July 15, 2024

Culture Forum

Free Internet News

How Does Charter School Funding Work?

Spread the love

Charter schools have become increasingly prevalent in the education landscape, offering alternatives to traditional public schools. One of the critical aspects that enable the functioning and growth of charter schools is funding. Understanding how charter school funding works is essential for educators, policymakers, and parents alike. In this article, we’ll delve into the intricacies of charter school financing, exploring the challenges, options, and solutions available.

What is a Charter School?

A charter school is a publicly funded institution that operates independently of traditional public school districts. What distinguishes charter schools from conventional public schools is their autonomy in decision-making regarding curriculum, staffing, and budgeting.


Video Source

Charter schools are granted a charter—a contract—by either a governmental or non-profit entity, outlining the school’s mission, educational goals, methods of assessment, and accountability measures. This charter typically lasts for a specified period, usually between three to five years, after which the school’s performance is evaluated for renewal.

Charter schools have the freedom to experiment with innovative teaching methods, curriculum designs, and educational philosophies tailored to meet the needs of diverse student populations. They often cater to specific educational philosophies or focus areas, such as STEM (Science, Technology, Engineering, and Mathematics), arts integration, or language immersion programs. While charter schools are publicly funded, they may also receive additional funding through grants, donations, or partnerships with private organizations.

Charter schools are accountable for their academic performance and adherence to the terms outlined in their charter. If a charter school fails to meet specified academic standards or violates its charter agreement, it may face consequences such as closure or non-renewal of its charter. Despite their autonomy, charter schools are still required to comply with state and federal regulations regarding educational standards, student assessments, and civil rights protections.

Challenges in Charter School Financing

At every stage of a charter school’s growth, financing poses significant challenges. Whether it’s a startup school in need of its first home or a mature school seeking to expand, securing adequate funding for facilities remains a constant hurdle. Startup schools often struggle to find suitable premises, while growing schools may face the need to refinance or restructure their leases. Mature schools, having established sustainable growth, typically seek better terms or aim to own their buildings outright. Additionally, when a school aims to expand beyond its initial location, leaders must embark on a search for a new building and a financing solution for that expansion.

Options for Charter School Financing

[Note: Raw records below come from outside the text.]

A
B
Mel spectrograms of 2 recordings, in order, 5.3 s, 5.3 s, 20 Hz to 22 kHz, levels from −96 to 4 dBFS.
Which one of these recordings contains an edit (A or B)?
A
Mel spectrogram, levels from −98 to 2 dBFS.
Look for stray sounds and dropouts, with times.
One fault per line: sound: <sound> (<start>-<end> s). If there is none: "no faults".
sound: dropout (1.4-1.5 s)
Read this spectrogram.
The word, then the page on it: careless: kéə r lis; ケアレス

Charter school leaders have several options for financing their school buildings, each with its own set of advantages and challenges. The choice ultimately boils down to three variables: the stability of the financing arrangement, its flexibility, and its cost-effectiveness.

One option for charter school financing is leaseback financing, which allows schools to gain control of their buildings through a lease arrangement. This option provides stability and flexibility, enabling schools to focus on their core mission of education while ensuring they have suitable facilities. Leaseback financing has helped numerous schools gain control of their buildings, providing a viable solution for charter school financing.

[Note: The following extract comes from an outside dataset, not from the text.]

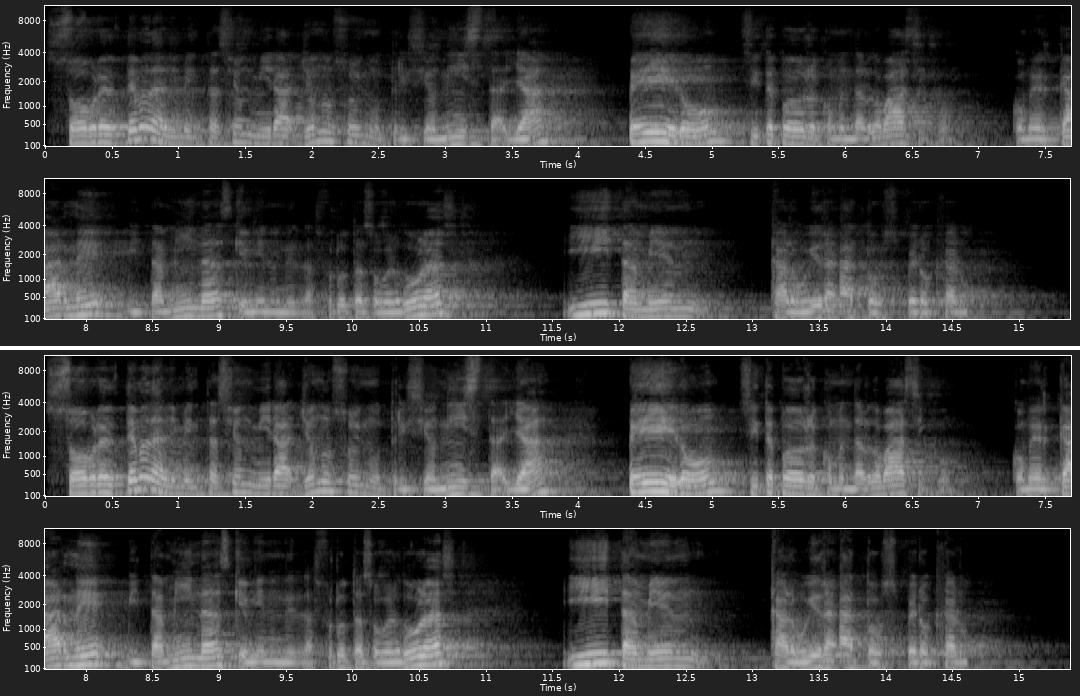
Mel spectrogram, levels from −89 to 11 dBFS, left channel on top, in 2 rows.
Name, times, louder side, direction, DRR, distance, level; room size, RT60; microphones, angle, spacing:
voice 1, 0.0-3.9 4.4-6.8 7.3-10.8 11.6-12.7 13.1-14.6, right 2 dB, 65° right, 7 dB, 1.0 m, -26 dB
23.5 x 22.0 x 9.5 m, 1.2 s
head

Another innovative solution is the no-cost bond alternative, which offers a unique approach to charter school financing. This option eliminates upfront costs typically associated with bonds, providing schools with an affordable way to finance their facilities. While this alternative may have certain limitations, its cost-effectiveness makes it an attractive option for many charter schools.

The Role of Charter School Capital

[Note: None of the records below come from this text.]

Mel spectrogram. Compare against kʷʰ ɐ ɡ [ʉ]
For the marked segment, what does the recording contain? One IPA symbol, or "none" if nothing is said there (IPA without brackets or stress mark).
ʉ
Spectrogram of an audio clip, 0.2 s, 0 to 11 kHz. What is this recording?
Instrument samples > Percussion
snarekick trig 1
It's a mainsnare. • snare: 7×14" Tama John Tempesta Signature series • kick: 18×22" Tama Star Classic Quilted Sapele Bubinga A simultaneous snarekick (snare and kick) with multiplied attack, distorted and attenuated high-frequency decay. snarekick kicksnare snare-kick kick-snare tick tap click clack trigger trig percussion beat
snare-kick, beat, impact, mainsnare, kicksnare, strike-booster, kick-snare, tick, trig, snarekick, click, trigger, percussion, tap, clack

In navigating the complex landscape of charter school financing, organizations like Charter School Capital play a crucial role. With over a dozen years of experience, Charter School Capital offers expertise and guidance to charter schools seeking financing solutions. Their advisors are intimately familiar with the various options available, understanding their virtues and shortcomings.

Through leaseback financing solutions, Charter School Capital has helped more than 50 schools gain control of their buildings, enabling them to focus on providing quality education to their students. Additionally, their no-cost bond alternative offers a unique opportunity for schools to finance their facilities without incurring significant upfront costs. By providing innovative facilities financing services, Charter School Capital empowers charter schools to overcome the challenges of funding their facilities and focus on their mission of educating students.

Conclusion

Charter school funding is a complex and critical aspect of ensuring the success and sustainability of charter schools. From securing initial premises to financing expansions, charter schools face numerous challenges in funding their facilities. However, with innovative solutions such as leaseback financing and no-cost bond alternatives, charter schools can overcome these challenges and focus on their primary goal of providing quality education.

Organizations like Charter School Capital play a vital role in supporting charter schools with their expertise and guidance in navigating the intricacies of facilities financing. By understanding the options available and leveraging the resources provided by such organizations, charter schools can secure the funding they need to thrive and fulfill their mission of educating the next generation.

.